Written by Jim Kelly — Conflicts between criminals tend to be called ‘wars’. Thus we have turf wars, drug wars, and even scraps between rival ice cream vendors which are known as ice cream wars. But here we have a first. In At Death’s Window we bring you samphire wars.
Samphire is an edible plant which grows on coastal marshes, and for centuries was a freely-available cheap food for local people. Now, however, it has been discovered by those who cook and eat the fancy dishes in London’s finest restaurants. Samphire can be picked for nothing or, at worst, bought in Norfolk markets for £2 a kilo, but when it is packed and driven down to London it retails for closer to £20 a kilo. So, in this latest outing for Inspector Peter Shaw and Sergeant George Valentine, trouble breaks out between the local pickers of the plant, and gangs of industrial level harvesters employed by criminals more used to turning a profit by dealing in narcotics.
When a man’s body is found weighted down with a sandbank off the north Norfolk coast, and in his pocket is a bunch of samphire, Shaw is convinced that a message is being sent. But by whom, and to whom? A local wheeler-dealer, John Jack Stepney is the first port of call for the police, but he denies all knowledge. With the Duke and Duchess of Cambridge having announced their plans to live in a local stately home, Shaw is also under pressure to solve a series of break-ins at second homes in the intensely fashionable area of Burnham Market and Brancaster. Then, another body is found. This time, it is that of Shrimp Davies, a local fisherman.
Back at West Norfolk police HQ in the unfashionable town of King’s Lynn, someone is tampering with the drugs sold on the street. They’re being cut with an anti-cancer drug which can cause fatal consequences for the misuser. Shaw has an uneasy feeling that the drug deaths are linked to the samphire wars and the burglaries. And what about the peculiar case of someone shooting out the angels in the stained glass of a King’s Lynn church?

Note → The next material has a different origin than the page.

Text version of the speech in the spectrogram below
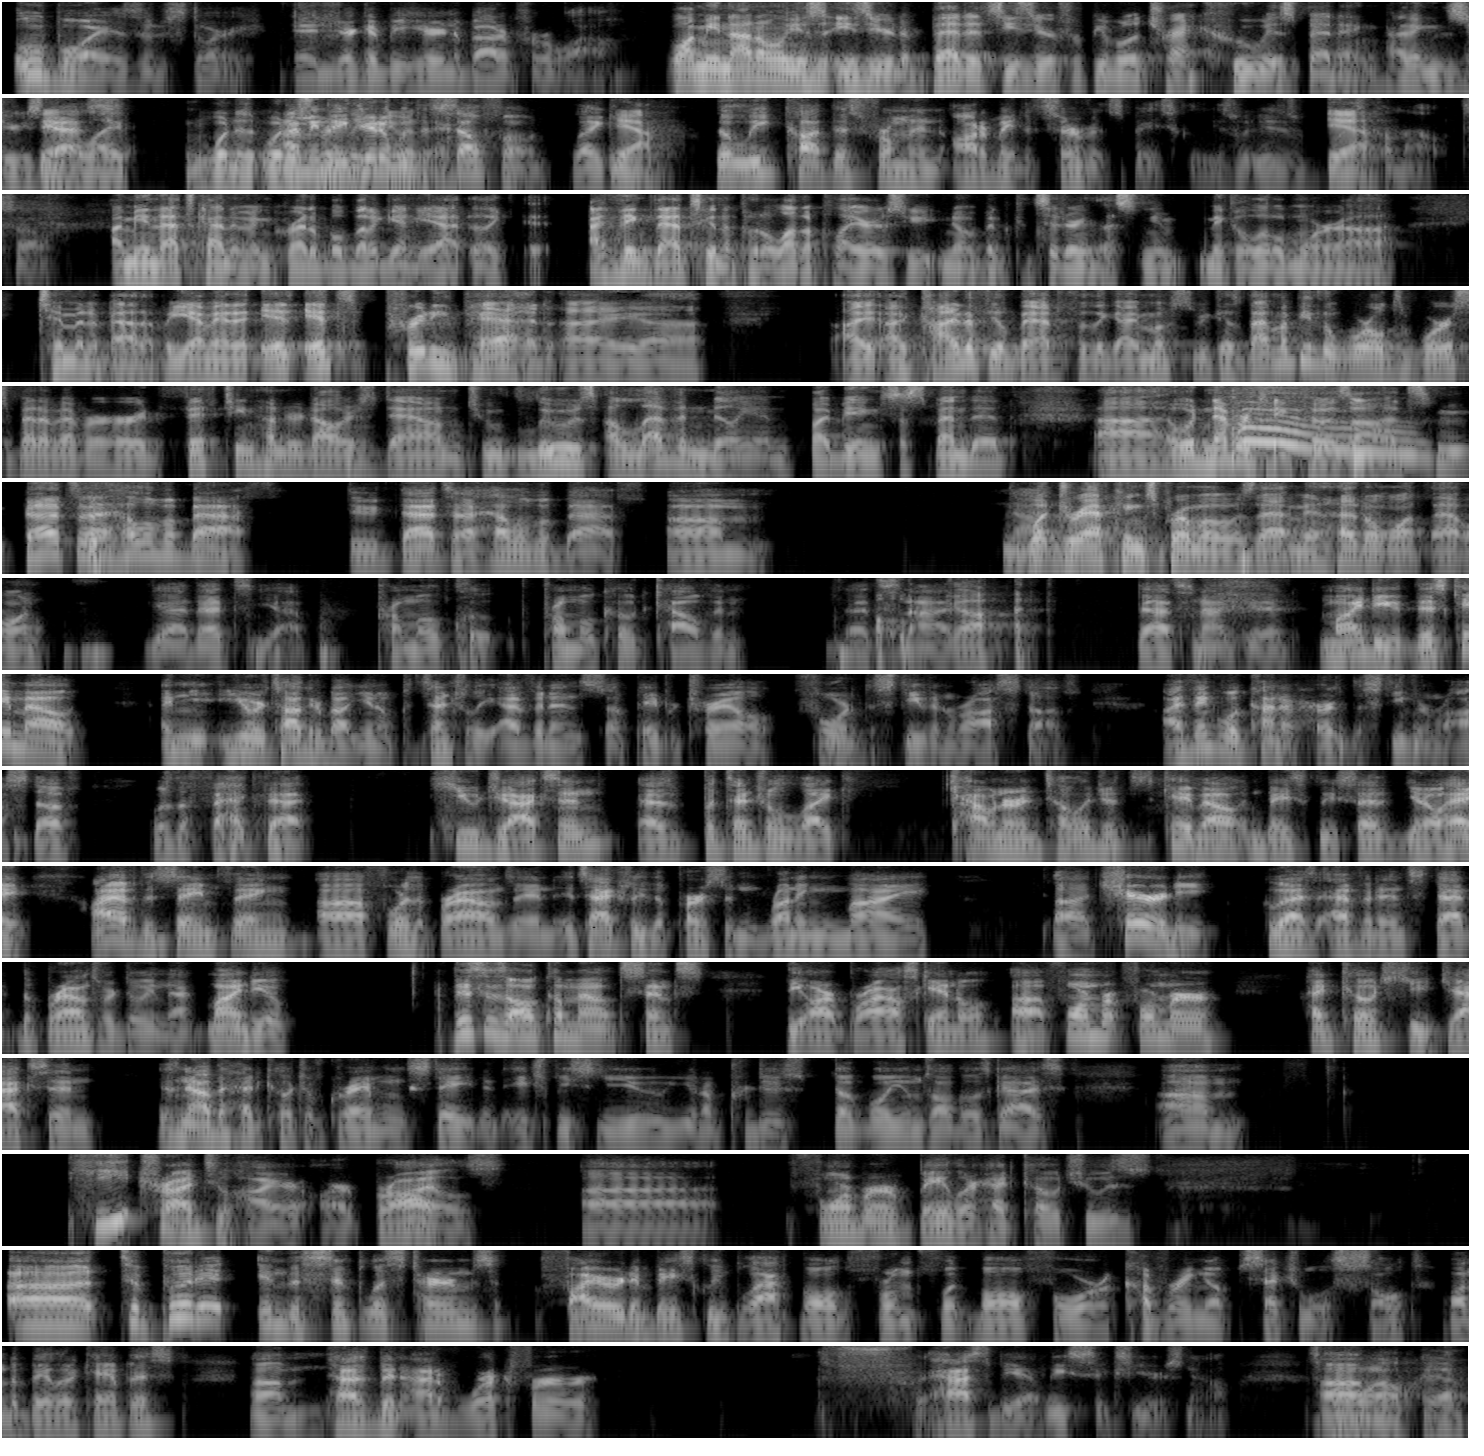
oh boy, is it a story, and you're gonna be hearing about it for a while. Well, I mean, not only is it easier to bet, it's easier for people to track who is betting. I think this is your example. Yes. Like, what is what I mean, Ridley they did it with the there? cell phone. Like, Yeah, the league caught this from an automated service, basically. Is is Yeah. come out. So I mean, that's kind of incredible. But again, yeah, like I think that's going to put a lot of players who you know have been considering this and you make a little more uh, timid about it. But yeah, man, it, it's pretty bad. I uh, I, I kind of feel bad for the guy, mostly because that might be the world's worst bet I've ever heard. Fifteen hundred dollars down to lose eleven million by being suspended. Uh, I would never take those odds. That's a hell of a bath, dude. That's a hell of a bath. Um, What DraftKings promo was that, man? I don't want that one. Yeah, that's yeah. Promo cl- promo code Calvin. That's Oh not God. that's not good. Mind you, this came out, and you, you were talking about you know potentially evidence a paper trail for the Stephen Ross stuff. I think what kind of hurt the Stephen Ross stuff was the fact that Hue Jackson, as potential like counterintelligence, came out and basically said, you know, hey, I have the same thing uh, for the Browns, and it's actually the person running my uh, charity who has evidence that the Browns were doing that. Mind you, this has all come out since the Art Briles scandal. Uh, former former head coach Hue Jackson is now the head coach of Grambling State and HBCU. You know, produced Doug Williams, all those guys. Um, he tried to hire Art Briles, uh, former Baylor head coach, who was, uh, to put it in the simplest terms, fired and basically blackballed from football for covering up sexual assault on the Baylor campus. Um, has been out of work for has to be at least six years now. It's been a Um, while. Yeah.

How can this be connected to Shaw’s mounting case-load? As Shaw and Valentine strive for a break-through, hindered by their chief constable’s aversion to bad publicity, the list of victims and suspects grows to include a secretive stained glass expert, an ex-policeman who babysits expensive second homes for his London clients, and a disgraced anaesthetist who now lives on the streets and has a fear of angels.
There is so much to enjoy about this book. Unusually, both Shaw and Valentine are equally fully rounded and imagined characters, unlike many fictional inspector-sergeant duos. Valentine’s slightly dour and introspective outward demeanour plays beautifully alongside his constant grief over the death of his wife. Shaw is a good copper, but he is constantly worried about his eyesight problems, and the business plans of his wife, Lena.
Kelly has a painter’s eye for landscape, and the imagination of a poet. His prose is effortless and elegant without being in the least bit pretentious. At Death’s Window is much more than a police procedural, even though it operates on one level as a classic whodunnit. The final plot twists are ingenious but totally plausible, and there are many real-life issues raised in the book, which make it all the more thoughtful – and thought-provoking. Finally, and more trivially, anyone who knows King’s Lynn well will have great fun spotting the local landmarks which Kelly uses as a backdrop.
At Death’s Window is released on 27 October.
Creme de la Crime
CFL Rating: 5 Stars